En echelon magmatic segments commonly develop along obliquely spreading oceanic ridges. To clarify some of the dynamic aspects of this plate boundary, we performed a series of thermo-mechanical numerical tests. When extension of oceanic lithosphere becomes oblique, deformation within the axial region localizes into distinct upwelling centers. Temperatures are elevated in the upwelling cells, which are shallow mantle features that form the new plate boundary. The predicted features are similar to the axial volcanic ridges documented at Mohns and Reykjanes Ridges, and we conclude that they become the new loci of extensional deformation, upwelling, and magmatic activity.
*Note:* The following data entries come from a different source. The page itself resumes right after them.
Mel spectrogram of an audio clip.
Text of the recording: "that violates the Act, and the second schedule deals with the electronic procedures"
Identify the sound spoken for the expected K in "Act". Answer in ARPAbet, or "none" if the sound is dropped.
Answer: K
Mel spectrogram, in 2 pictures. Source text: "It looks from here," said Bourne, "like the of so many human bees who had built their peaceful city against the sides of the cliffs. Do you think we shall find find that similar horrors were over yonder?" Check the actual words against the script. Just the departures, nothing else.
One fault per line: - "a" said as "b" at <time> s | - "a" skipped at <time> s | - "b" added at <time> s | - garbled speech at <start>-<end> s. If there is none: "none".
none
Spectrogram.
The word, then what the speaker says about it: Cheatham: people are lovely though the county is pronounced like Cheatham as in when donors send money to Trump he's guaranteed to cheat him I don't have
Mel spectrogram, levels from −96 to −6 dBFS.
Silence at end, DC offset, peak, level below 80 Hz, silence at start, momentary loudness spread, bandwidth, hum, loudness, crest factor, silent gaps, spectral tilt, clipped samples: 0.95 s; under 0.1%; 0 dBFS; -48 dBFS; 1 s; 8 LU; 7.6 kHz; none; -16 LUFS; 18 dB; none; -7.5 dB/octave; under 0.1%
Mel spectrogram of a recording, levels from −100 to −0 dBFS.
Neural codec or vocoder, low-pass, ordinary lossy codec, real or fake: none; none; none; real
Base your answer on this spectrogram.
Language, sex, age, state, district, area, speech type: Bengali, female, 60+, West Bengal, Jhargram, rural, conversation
These ridges, suborthogonal to the plate spreading direction, only develop when the axis rift zone is weak. The subsegment length and spacing depend primarily on obliquity and axial width. Predicted crustal thickness along the subsegmented axis varies discernibly; this might explain the morphology and satellite gravity of the flanks of oblique spreading ridges.
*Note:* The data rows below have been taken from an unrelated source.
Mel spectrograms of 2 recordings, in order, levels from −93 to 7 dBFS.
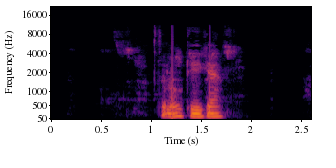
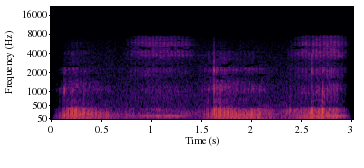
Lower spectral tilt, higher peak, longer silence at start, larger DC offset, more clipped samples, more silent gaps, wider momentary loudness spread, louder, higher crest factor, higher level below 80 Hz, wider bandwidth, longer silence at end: first, -7.5 dB/octave vs -6 dB/octave; first, -14 dBFS vs -22 dBFS; first, 0.75 s vs 0.05 s; neither; neither; neither; first, 21 LU vs 11 LU; first, -30 LUFS vs -44 LUFS; about the same, 20 dB vs 20 dB; second, -60 dBFS vs -52 dBFS; first, 11 kHz vs 8 kHz; first, 0.8 s vs 0.05 s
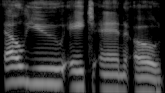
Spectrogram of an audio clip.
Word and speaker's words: Luhnow: Is the GM, how's his last name pronounced? Is it Jeff Luhnow? It's Luhnow.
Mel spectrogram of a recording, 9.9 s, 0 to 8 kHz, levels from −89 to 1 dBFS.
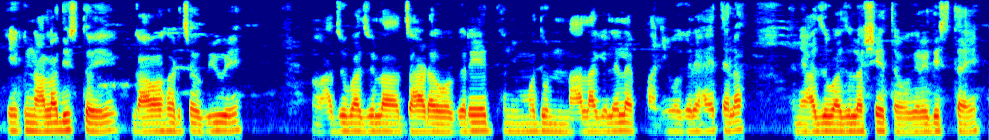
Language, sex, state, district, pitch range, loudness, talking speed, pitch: Marathi, male, Maharashtra, Dhule, 120-130 Hz, -17 LUFS, 145 wpm, 125 Hz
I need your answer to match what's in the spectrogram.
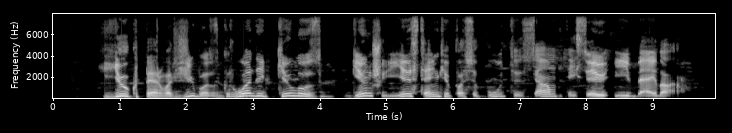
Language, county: Lithuanian, Kaunas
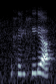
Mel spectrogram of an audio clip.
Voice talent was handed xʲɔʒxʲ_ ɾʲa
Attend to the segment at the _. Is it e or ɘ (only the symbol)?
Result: ɘ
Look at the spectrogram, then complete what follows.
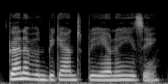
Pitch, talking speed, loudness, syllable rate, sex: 215 Hz, 180 wpm, -18 LUFS, 6.9 syllables/s, female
van Wijk, JW, Blackman DK.  2005.  Deformation of oceanic lithosphere near slow-spreading ridge discontinuities. Tectonophysics. 407:211-225.   10.1016/j.tecto.2005.08.009   AbstractWebsite

Transform and non-transform discontinuities that offset slow spreading mid-ocean ridges involve complex thermal and mechanical interactions. The truncation of the ridge axis influences the dynamics of spreading and accretion over a certain distance from the segment-end. Likewise, the spreading system is expected to influence the lithospheric plate adjacent to the ridge-end opposite of the discontinuity. Tectonic effects of the truncated ridge are noticeable in for example the contrast between seafloor topography at inside comers and outside comers, along-axis variations in rift valley depth, style of crustal accretion, and ridge segment retreat and lengthening. Along such slow-spreading discontinuities and their fossil traces, oceanic core complexes or mega-mullion structures are rather common extensional tectonic features. In an attempt to understand deforrnation of oceanic lithosphere near ridge offsets, the evolution of discontinuities, and conditions that may favor oceanic core complex formation, a three-dimensional thermo-mechanical model has been developed. The numerical approach allows for a more complete assessment of lithosphere deformation and associated stress fields in inside comers than was possible in previous 3-D models. The initial suite of results reported here focuses on deformation when axial properties do not vary along-strike or with time, showing the extent to which plate boundary geometry alone can influence deformation. We find that non-transform discontinuities are represented by a wide, oblique deformation zone that tends to change orientation with time to become more parallel to the ridge segments. This contrasts with predicted deformation near transform discontinuities, where initial orientation is maintained in time. The boundary between the plates is found to be vertical in the center of the offset and curved at depth in the inside comers near the ridge-transform intersection. Ridge-normal tensile stresses concentrate in line with the ridge tip, extending onto the older plate across the discontinuity, and high stress amplitudes are absent in the inside comers during the magmatic accretionary phase simulated by our models. With the tested rheology and boundary conditions, inside corner formation of oceanic core complexes is predicted to be unlikely during magmatic spreading phases. Additional modeling studies are needed for a full understanding of extensional stress release in relatively young oceanic lithosphere. (c) 2005 Elsevier B.V. All rights reserved.